What the exercise asks: Would you retype the listing below word for word, without any of its pictures?

Material shown:
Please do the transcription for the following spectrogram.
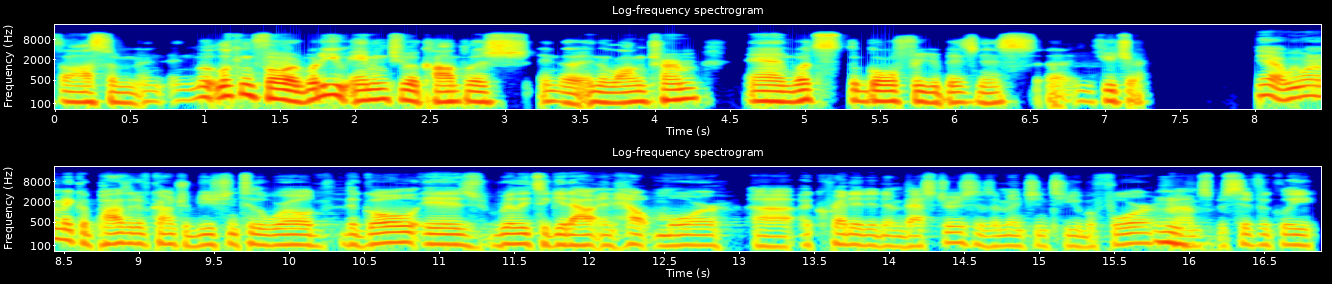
That's awesome. And, and looking forward, what are you aiming to accomplish in the in the long term, and what's the goal for your business uh, in the future? Yeah, we want to make a positive contribution to the world. The goal is really to get out and help more uh, accredited investors, as I mentioned to you before. Mm-hmm. Um, specifically,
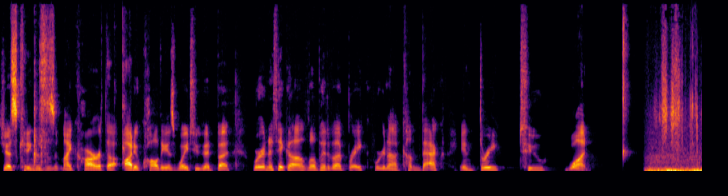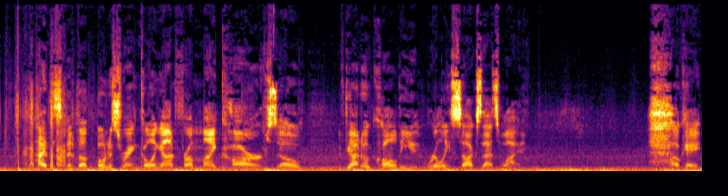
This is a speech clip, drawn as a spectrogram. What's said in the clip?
Just kidding, this isn't my car. The audio quality is way too good, but we're going to take a little bit of a break. We're going to come back in three, two, one. Hi, this is a bit of a bonus rant going on from my car. So, if the audio quality really sucks, that's why. okay,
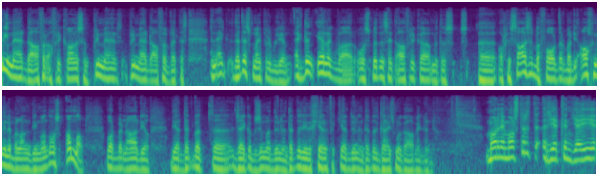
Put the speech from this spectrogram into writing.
primêr daar vir Afrikaners en primêr primêr daar vir wites. En ek dit is my probleem. Ek dink eerlikwaar ons moet in Suid-Afrika met ons uh, organisasies bevorder wat die algemene belang dien want ons almal word benadeel deur dit wat uh, Jacob Zuma doen en dit wat die regering verkeerd doen en dit wat Grace Mugabe doen. Morne Mostert, reken jy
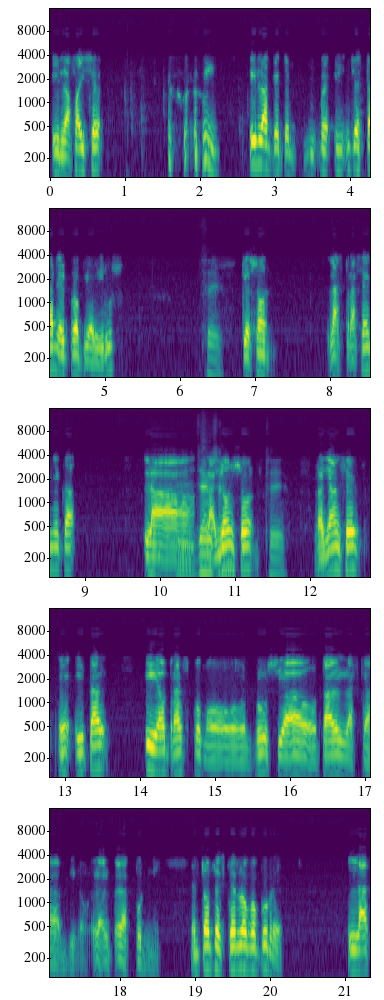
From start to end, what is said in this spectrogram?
y la Pfizer, y la que te inyectan el propio virus, que son la AstraZeneca, la, la Johnson, la Janssen eh, y tal, y otras como Rusia o tal, las que han habido, las Sputnik. Entonces, ¿qué es lo que ocurre? Las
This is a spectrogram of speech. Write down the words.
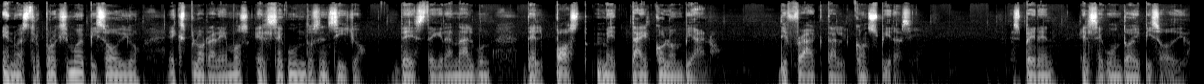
En nuestro próximo episodio exploraremos el segundo sencillo de este gran álbum del post-metal colombiano, The Fractal Conspiracy. Esperen el segundo episodio.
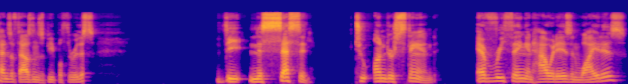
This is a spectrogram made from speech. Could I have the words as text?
tens of thousands of people through this, the necessity to understand everything and how it is and why it is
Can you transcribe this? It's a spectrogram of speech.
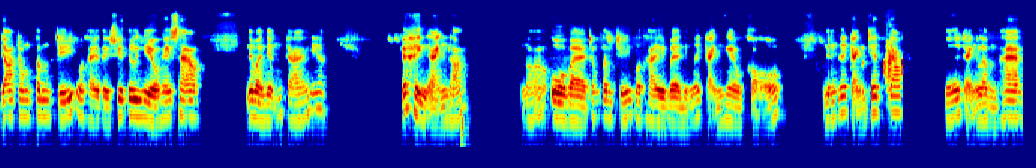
do trong tâm trí của thầy thầy suy tư nhiều hay sao nhưng mà những cái cái hình ảnh đó nó ùa về trong tâm trí của thầy về những cái cảnh nghèo khổ những cái cảnh chết chóc những cái cảnh lầm than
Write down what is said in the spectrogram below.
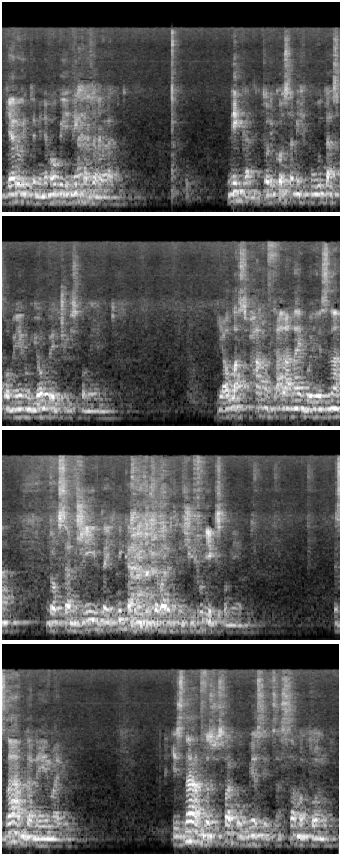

Your solution:
Please do the transcription for the following spectrogram.
That's awesome. And, and looking forward, what are you aiming to accomplish in the in the long term, and what's the goal for your business uh, in the future? Yeah, we want to make a positive contribution to the world. The goal is really to get out and help more uh, accredited investors, as I mentioned to you before. Mm-hmm. Um, specifically,
This is a speech clip, drawn as a spectrogram. What's said in the clip?
Just kidding, this isn't my car. The audio quality is way too good, but we're going to take a little bit of a break. We're going to come back in three, two, one. Hi, this is a bit of a bonus rant going on from my car. So, if the audio quality really sucks, that's why. okay,
Put the speech from this spectrogram into writing.
primêr daar vir Afrikaners en primêr primêr daar vir wites. En ek dit is my probleem. Ek dink eerlikwaar ons moet in Suid-Afrika met ons uh, organisasies bevorder wat die algemene belang dien want ons almal word benadeel deur dit wat uh, Jacob Zuma doen en dit wat die regering verkeerd doen en dit wat Grace Mugabe doen. Morne Mostert, reken jy
From start to end, what is said in this spectrogram?
y la Pfizer, y la que te inyectan el propio virus, que son la AstraZeneca, la, la Johnson, la Janssen eh, y tal, y otras como Rusia o tal, las que han habido, las Sputnik. Entonces, ¿qué es lo que ocurre? Las
This is a spectrogram of speech. Write down the words.
En nuestro próximo episodio exploraremos el segundo sencillo de este gran álbum del post-metal colombiano, The Fractal Conspiracy. Esperen el segundo episodio.
This is a spectrogram made from speech. Could I have the words as text?
tens of thousands of people through this, the necessity to understand everything and how it is and why it is
Can you transcribe this? It's a spectrogram of speech.
do trong tâm trí của thầy thầy suy tư nhiều hay sao nhưng mà những cái cái hình ảnh đó nó ùa về trong tâm trí của thầy về những cái cảnh nghèo khổ những cái cảnh chết chóc những cái cảnh lầm than
Write down what is said in the spectrogram below.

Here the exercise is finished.